A grease gun is a common workshop and garage tool used for lubrication. The purpose of the grease gun is to apply lubricant through an aperture to a specific point, usually from a grease cartridge to a grease fitting or 'nipple'. The channels behind the grease nipple lead to where the lubrication is needed. The aperture may be of a type that fits closely with a receiving aperture on any number of mechanical devices. The close fitting of the apertures ensures that lubricant is applied only where needed. There are four types of grease gun:

  1. Hand-powered, where the grease is forced from the aperture by back-pressure built up by hand-cranking the trigger mechanism of the gun, which applies pressure to a spring mechanism behind the lubricant, thus forcing grease through the aperture.
  2. Hand-powered, where there is no trigger mechanism, and the grease is forced through the aperture by the back-pressure built up by pushing on the butt of the grease gun, which slides a piston through the body of the tool, pumping grease out of the aperture.
  3. Air-powered (pneumatic), where compressed air is directed to the gun by hoses, the air pressure serving to force the grease through the aperture. Russell Gray, inventor of the air-powered grease gun, founded Graco based on this invention.[citation needed]
  4. Electric, where an electric motor drives a high pressure grease pump.

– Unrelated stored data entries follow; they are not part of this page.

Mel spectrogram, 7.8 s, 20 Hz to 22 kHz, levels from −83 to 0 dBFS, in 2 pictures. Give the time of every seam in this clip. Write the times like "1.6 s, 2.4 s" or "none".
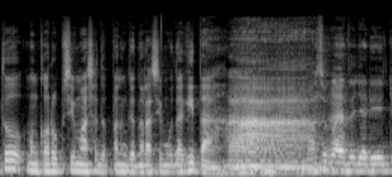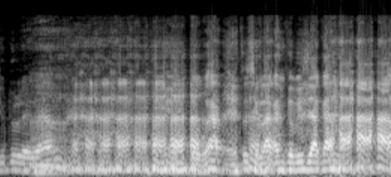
none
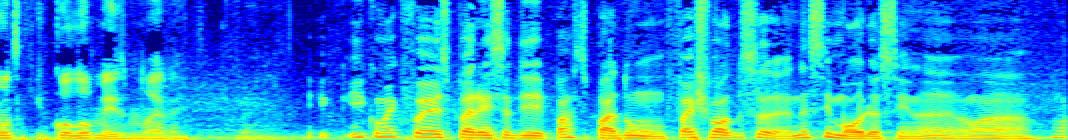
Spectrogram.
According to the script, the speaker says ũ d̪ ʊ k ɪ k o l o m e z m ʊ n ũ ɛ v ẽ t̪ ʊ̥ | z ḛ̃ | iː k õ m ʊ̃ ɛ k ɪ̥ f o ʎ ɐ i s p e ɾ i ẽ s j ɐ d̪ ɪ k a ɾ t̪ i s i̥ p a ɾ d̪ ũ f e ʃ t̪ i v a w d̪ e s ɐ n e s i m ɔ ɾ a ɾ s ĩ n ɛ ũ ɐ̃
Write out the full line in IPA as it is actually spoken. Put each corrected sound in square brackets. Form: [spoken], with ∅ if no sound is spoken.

These are often battery-powered for portability.

The grease gun is charged or loaded with any of the various types of lubricants, but usually a thicker heavier type of grease is used.

It was a close resemblance to contemporary hand-powered grease guns that gave the nickname to the World War II-era M3 submachine gun.[1]

See also

References

  1. ^ Ingram, Mike (2001). The MP40 Submachine Gun. Zenith Imprint. p. 85. ISBN 0760310149.